> _TASK DETAILS_
In the entries below, spot each line with the word "written" and copy it.

Top of DATA RECORDS

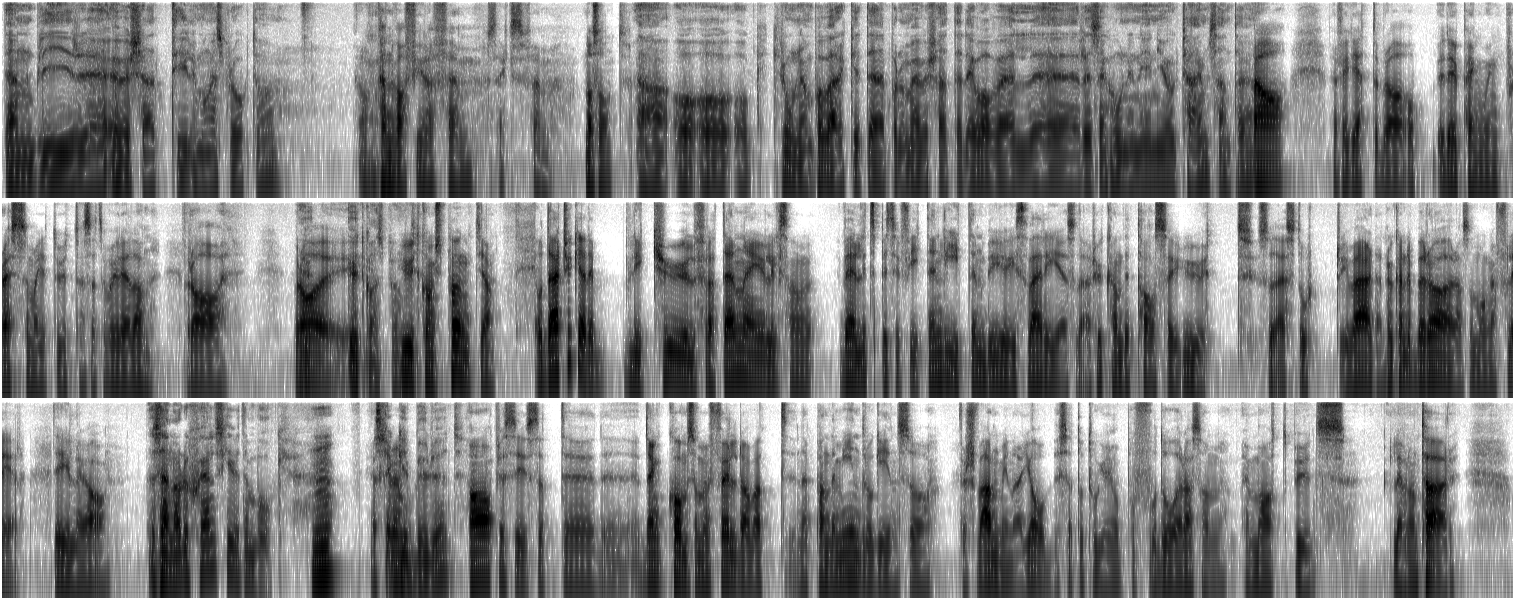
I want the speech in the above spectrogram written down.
Den blir eh, översatt till hur många språk då? Kan det vara fyra, fem, sex, fem? Något sånt. Ja, och, och, och kronan på verket där på de översatta, det var väl eh, recensionen i New York Times antar jag? Ja, jag fick jättebra. Och det är Penguin Press som har gett ut den, så det var ju redan bra, bra utgångspunkt. utgångspunkt. ja. Och där tycker jag det blir kul för att den är ju liksom väldigt specifik. Det är en liten by i Sverige. Så där. Hur kan det ta sig ut så där stort i världen? Hur kan det beröra så många fler? Det gillar jag. Sen har du själv skrivit en bok. Mm. Cykelbudet? Ja, precis. Att, eh, den kom som en följd av att när pandemin drog in så försvann mina jobb. Så då tog jag jobb på Fodora som en matbudsleverantör.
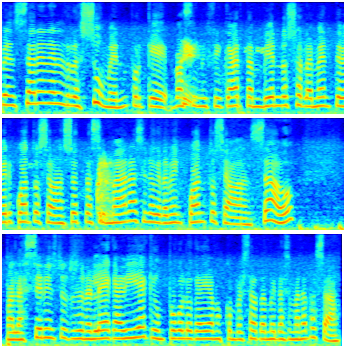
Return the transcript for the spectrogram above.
pensar en el resumen, porque va a significar también no solamente ver cuánto se avanzó esta semana, sino que también cuánto se ha avanzado para la cero institucionalidad que había, que es un poco lo que habíamos conversado también la semana pasada.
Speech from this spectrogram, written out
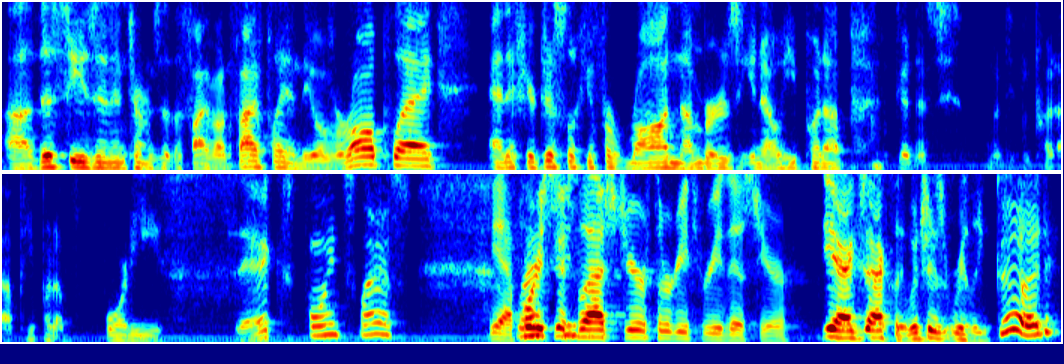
Uh, this season, in terms of the five on five play and the overall play, and if you're just looking for raw numbers, you know, he put up, goodness, what did he put up? He put up 46 points last. Yeah, Last 46 season- last year, 33 this year. Yeah, exactly, which is really good.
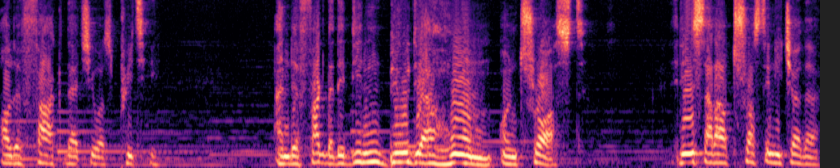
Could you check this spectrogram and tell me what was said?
of the fact that she was pretty and the fact that they didn't build their home on trust they didn't start out trusting each other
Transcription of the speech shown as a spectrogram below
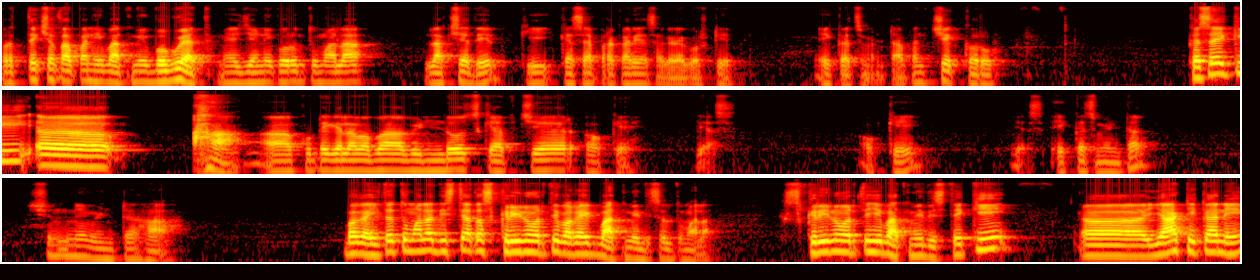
प्रत्यक्षात आपण ही बातमी बघूयात. म्हणजे जेणेकरून तुम्हाला लक्षात येईल की कशा प्रकारे या सगळ्या गोष्टी आहेत. एकच मिनटं. आपण चेक करू. कसं आहे की हां कुठे गेला बाबा? Windows capture okay yes okay yes एकच मिनटं. शून्य मिनटं. हां. बघा इथं तुम्हाला दिसते आता स्क्रीनवरती बघा एक बातमी दिसेल तुम्हाला. स्क्रीनवरती ही बातमी दिसते की या ठिकाणी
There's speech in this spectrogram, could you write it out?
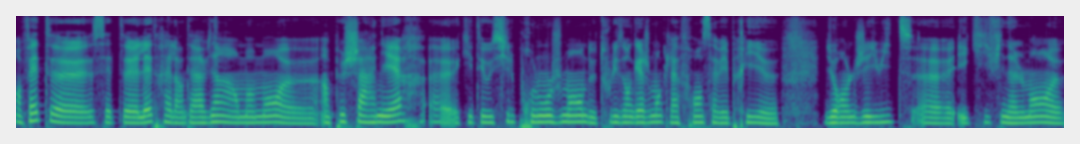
En fait, euh, cette lettre, elle intervient à un moment euh, un peu charnière, euh, qui était aussi le prolongement de tous les engagements que la France avait pris durant le G8 et qui finalement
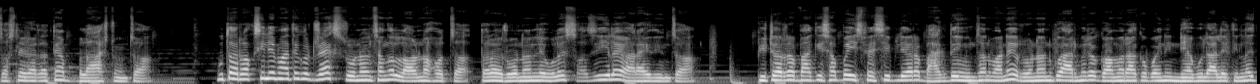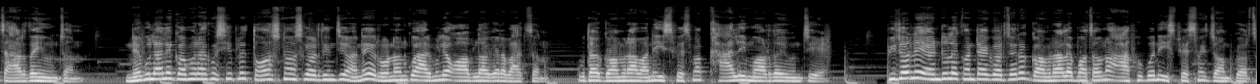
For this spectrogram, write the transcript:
जसले गर्दा त्यहाँ ब्लास्ट हुन्छ। उता रक्सीले माथेको ड्र्याक्स रोननसँग लड्न खोज्छ तर रोननले उसलाई सजिलै हराइदिन्छ। पिटर र बाँकी सबै स्पेसिप लिएर भाग्दै हुन्छन् भने रोननको आर्मी र गमराको बहिनी नेबुलाले तिनलाई चार्दै हुन्छन्। नेबुलाले गमराको सिपलाई तस नस गरिदिन्छ भने रोननको आर्मीले अब लगेर भाग्छन्। उता गमरा भने स्पेसमा खाली मर्दै हुन्छ। पिटरले एन्डुलाई कन्ट्याक्ट गर्छ र गमरालाई बचाउन आफू पनि स्पेसमै जम्प गर्छ।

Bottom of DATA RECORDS

> _RESPONSE FOR THIS EXERCISE_
I want the speech in the above spectrogram written down.
Speech from this spectrogram, written out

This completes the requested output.